**YOUR INSTRUCTIONS:** Repeat the records below verbatim and include no pictures.
□ □ □ □ □
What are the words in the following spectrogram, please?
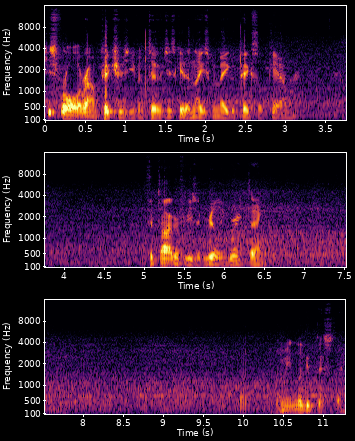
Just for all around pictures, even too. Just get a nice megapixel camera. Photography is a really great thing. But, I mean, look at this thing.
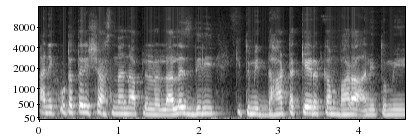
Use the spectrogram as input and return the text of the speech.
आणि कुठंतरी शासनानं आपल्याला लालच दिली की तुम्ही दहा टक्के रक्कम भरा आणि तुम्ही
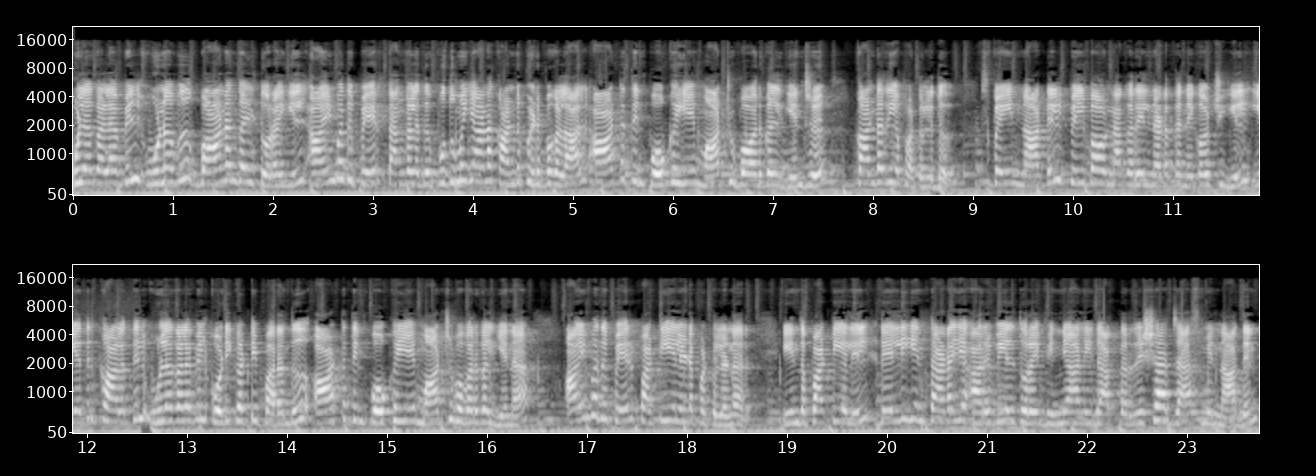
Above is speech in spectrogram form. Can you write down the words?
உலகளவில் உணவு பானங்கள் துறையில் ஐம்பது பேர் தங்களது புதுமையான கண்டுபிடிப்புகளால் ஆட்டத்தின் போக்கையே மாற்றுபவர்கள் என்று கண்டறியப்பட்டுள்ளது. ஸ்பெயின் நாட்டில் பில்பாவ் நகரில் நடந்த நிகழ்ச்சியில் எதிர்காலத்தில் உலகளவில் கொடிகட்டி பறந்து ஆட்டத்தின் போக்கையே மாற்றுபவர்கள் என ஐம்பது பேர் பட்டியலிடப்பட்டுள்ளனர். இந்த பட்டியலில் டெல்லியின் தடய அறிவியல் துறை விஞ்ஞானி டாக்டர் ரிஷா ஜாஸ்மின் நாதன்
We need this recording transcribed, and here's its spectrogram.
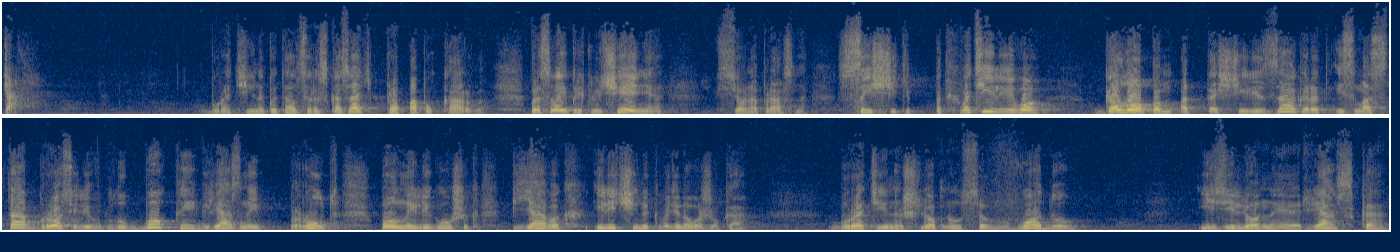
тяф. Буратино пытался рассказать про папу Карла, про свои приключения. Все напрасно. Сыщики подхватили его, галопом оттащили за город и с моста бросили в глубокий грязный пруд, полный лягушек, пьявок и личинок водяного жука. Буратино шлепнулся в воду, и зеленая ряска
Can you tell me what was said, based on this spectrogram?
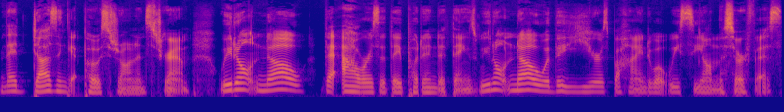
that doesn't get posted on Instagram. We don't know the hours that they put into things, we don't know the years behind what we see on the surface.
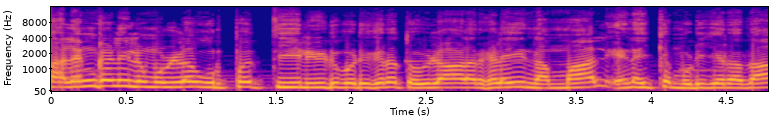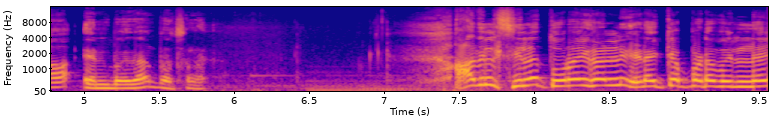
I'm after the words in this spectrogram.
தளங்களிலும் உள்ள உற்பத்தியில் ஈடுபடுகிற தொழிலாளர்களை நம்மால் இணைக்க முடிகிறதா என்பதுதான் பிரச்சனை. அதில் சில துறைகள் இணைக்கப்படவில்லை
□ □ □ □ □
**PROBLEM SOLUTION:**
What are the words in the following spectrogram, please?
Just for all around pictures, even too. Just get a nice megapixel camera. Photography is a really great thing. But, I mean, look at this thing.
Use the spectrogram as input and return the text of the speech.
आणि कुठंतरी शासनानं आपल्याला लालच दिली की तुम्ही दहा टक्के रक्कम भरा आणि तुम्ही
Above is speech in spectrogram form. Can you write down the words?
உலகளவில் உணவு பானங்கள் துறையில் ஐம்பது பேர் தங்களது புதுமையான கண்டுபிடிப்புகளால் ஆட்டத்தின் போக்கையே மாற்றுபவர்கள் என்று கண்டறியப்பட்டுள்ளது. ஸ்பெயின் நாட்டில் பில்பாவ் நகரில் நடந்த நிகழ்ச்சியில் எதிர்காலத்தில் உலகளவில் கொடிகட்டி பறந்து ஆட்டத்தின் போக்கையே மாற்றுபவர்கள் என ஐம்பது பேர் பட்டியலிடப்பட்டுள்ளனர். இந்த பட்டியலில் டெல்லியின் தடய அறிவியல் துறை விஞ்ஞானி டாக்டர் ரிஷா ஜாஸ்மின் நாதன்
We need this recording transcribed, and here's its spectrogram.
тяф. Буратино пытался рассказать про папу Карла, про свои приключения. Все напрасно. Сыщики подхватили его, галопом оттащили за город и с моста бросили в глубокий грязный пруд, полный лягушек, пьявок и личинок водяного жука. Буратино шлепнулся в воду, и зеленая ряска
Can you tell me what was said, based on this spectrogram?
that doesn't get posted on Instagram. We don't know the hours that they put into things, we don't know the years behind what we see on the surface.
I'm after the words in this spectrogram.
தளங்களிலும் உள்ள உற்பத்தியில் ஈடுபடுகிற தொழிலாளர்களை நம்மால் இணைக்க முடிகிறதா என்பதுதான் பிரச்சனை. அதில் சில துறைகள் இணைக்கப்படவில்லை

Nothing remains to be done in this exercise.